The biosphere is the global ecological system integrating all living beings and their relationships. Humans threaten other species by competing for resources, overharvesting, introducing alien species and degrading habitats. Although we are only beginning to understand it, the human impact on the biosphere is alarming. What will this path lead us to?
Due to habitat destruction, pollution, poaching, illegal hunting and fishing, and climate change, species around the world are becoming extinct at an alarming rate. This is best recorded by the IUCN, the International Union for the Conservation of Nature, in its periodical Red List.
The need to broaden our view on the link between Forest and climate change
In the past decades the relationship between forests and climate change has focused on the amount of carbon stored in forests and the amount of carbon dioxide released when forests are converted in other land uses. Only recently we begin to understand the relationship between patters of rainfall and forest cover. Studies showed that forests evaporate large amounts of water into the atmosphere and that half of that amount returns to land in the form of rainfall. Continuous forest cover therefore plays an important role in interior rainfall patterns. Although debated these findings will broaden our view of the link between forests and climate change and subsequently require a broader portfolio of policy measures than the current ones.
Our present-day crops for food and agriculture have once been developed from wild plant species through adaptation by humans, a process that is known as domestication. This process resulted in crops in which only a subset of the wild genetic diversity was represented, a concept that is referred to as the domestication bottleneck. More recently, the modernization of agriculture further reduced the genetic diversity within our crops. This reduction forms a serious threat to the availability of genetic diversity in plant traits that are necessary for further crop improvement. The notion that this genetic erosion eventually may threaten our food security lies at the basis of the establishment of gene banks. Despite their efforts to conserve the genetic diversity contained within landraces and old cultivars, the necessary variation for crop improvement often can no longer be found in cultivated materials.
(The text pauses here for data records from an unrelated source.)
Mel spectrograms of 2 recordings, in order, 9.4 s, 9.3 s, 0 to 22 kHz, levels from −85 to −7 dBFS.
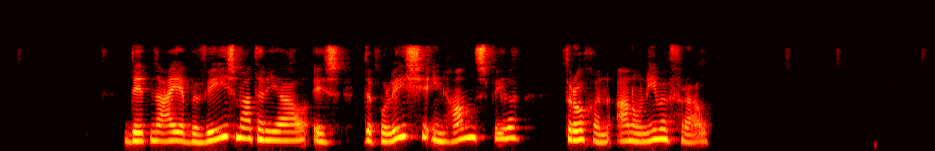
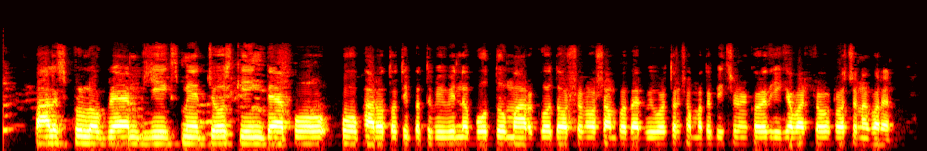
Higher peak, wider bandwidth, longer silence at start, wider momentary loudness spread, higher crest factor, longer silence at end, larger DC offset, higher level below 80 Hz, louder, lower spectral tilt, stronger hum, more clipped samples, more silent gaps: second, -16 dBFS vs -2 dBFS; about the same, 7.8 kHz vs 7.4 kHz; first, 1.25 s vs 0.05 s; first, 10 LU vs 7 LU; first, 18 dB vs 12 dB; first, 2.25 s vs 0.35 s; neither; second, -82 dBFS vs -60 dBFS; second, -32 LUFS vs -14 LUFS; second, -4 dB/octave vs -6 dB/octave; neither; neither; first, 3.58-3.64 s, 5.52-5.63 s vs none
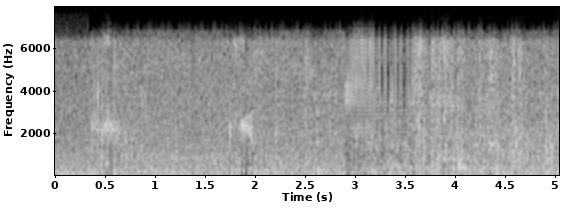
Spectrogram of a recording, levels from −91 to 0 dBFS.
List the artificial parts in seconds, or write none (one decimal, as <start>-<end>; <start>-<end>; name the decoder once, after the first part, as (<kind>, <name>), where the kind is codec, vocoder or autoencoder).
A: 2.9-3.6 (vocoder, BigVGAN v2)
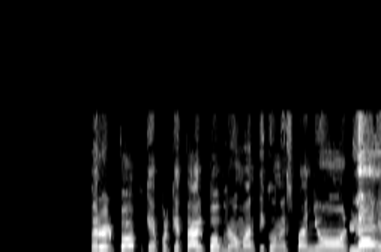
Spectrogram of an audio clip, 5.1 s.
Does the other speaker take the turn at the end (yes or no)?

Therefore, plant breeders nowadays often resort to wild relatives that are inter-fertile with the crop species in order to find and use the traits of interest. However, access to this genetic diversity is hampered by the fact that wild relatives are severely underrepresented in gene bank collections, while many species are at risk in nature due to various human influences, including habitat destruction and climate change. To ensure availability of our seeds for crop improvement sound protection measures are needed for wild species in nature, backed up by the conservation of genetic resources in gene banks.